In this short review, Dustin Voss of the London School of Economics points out that monopolistic superstar firms tend to extract profits rather than to invest them into workers’ salaries and benefits or capital.
Corporate mergers are often painted as welcome happenings. Larger, more successful companies buy smaller ones to bolster their efficiency and infect them with a more productive corporate culture. Efficiency gains should translate into increased productivity and ultimately into growing profits which then are reinvested in company capital and also distributed to employees. As long as a certain degree of fruitful competition remains, the pros should prevail.

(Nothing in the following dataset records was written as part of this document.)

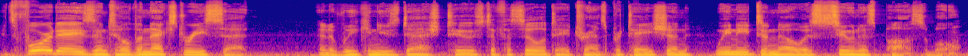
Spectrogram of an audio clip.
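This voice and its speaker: An actor playing an anxious, stubborn research staffer in an audio drama, speaking in a casual, wry, self-deprecating way. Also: male voice, medium pitch, fairly quick, warm tone, a little hiss or hum, lightly acted. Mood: dry narration. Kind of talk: naturalistic audio drama acting.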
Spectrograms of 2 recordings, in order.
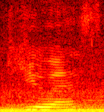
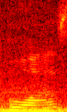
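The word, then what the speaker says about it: УАЗ: Yeah, OAS is a Russian car, and you all pronounce it in a wrong way, because it's not US, it's OAS.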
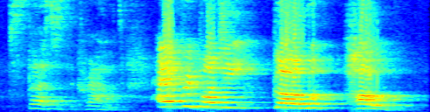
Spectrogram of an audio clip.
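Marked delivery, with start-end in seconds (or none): 1.6-4.2 commanding call. Acted. Bouncer disperses crowd.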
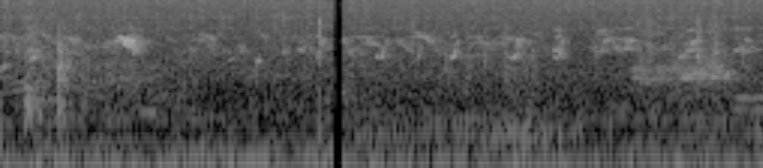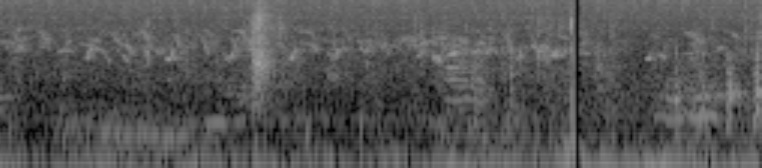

But as enlightening research by American economist Simcha Barkai indicates, portraited in a recent article on VICE, this common trickle-down effect fails to materialise. Rather, Barkai finds that as corporations get bigger, the labour share in the non-financial corporate sector (encompassing 80 million (!) workers), declines significantly. Today, on average 10 percent fewer company profits are going to labour as compared to 30 years ago.
What could explain this remarkable drop? The most prominent story goes like this: Digitalisation and increased automation mean that more efficient machines and robots are taking the jobs. Fewer jobs mean less investment in wages and benefits which are comprised together in the labour share. But if this explanation would hold, all other things equal, we should observe roughly an even trade-off between labour share and capital investment. However, most notably Barkai finds no such trade-off. Actually, he observes an even more significant drop in capital share (-30%) as compared to labour, while overall profits remain steady on the rise.
So, where’s all that money going? Company concentration and increased merger activity seem to be the problem. After all, the trend of decreasing labour and capital shares are significantly more prominent in companies facing less competition. Here it seems much easier for capital to extract profits instead of reinvesting them for more competitive means. Firms facing challenging competition in more dynamic markets can’t afford such behaviour. Thus, Barkai crucially reminds us that corporate concentration does not only hamper competition and influences price setting, but also reduces firm investment, undermines efficiency, and leads to increased inequality between capital and labour.
Against these findings, the question that managers of superstar firms in the non-financial corporate sector should probably ask themselves is who will pay for the products they’re producing at the end of the day, if the labour share of their own employees keeps falling and falling.
Dustin Voss is an entering PhD student in the European Institute of the London School of Economics.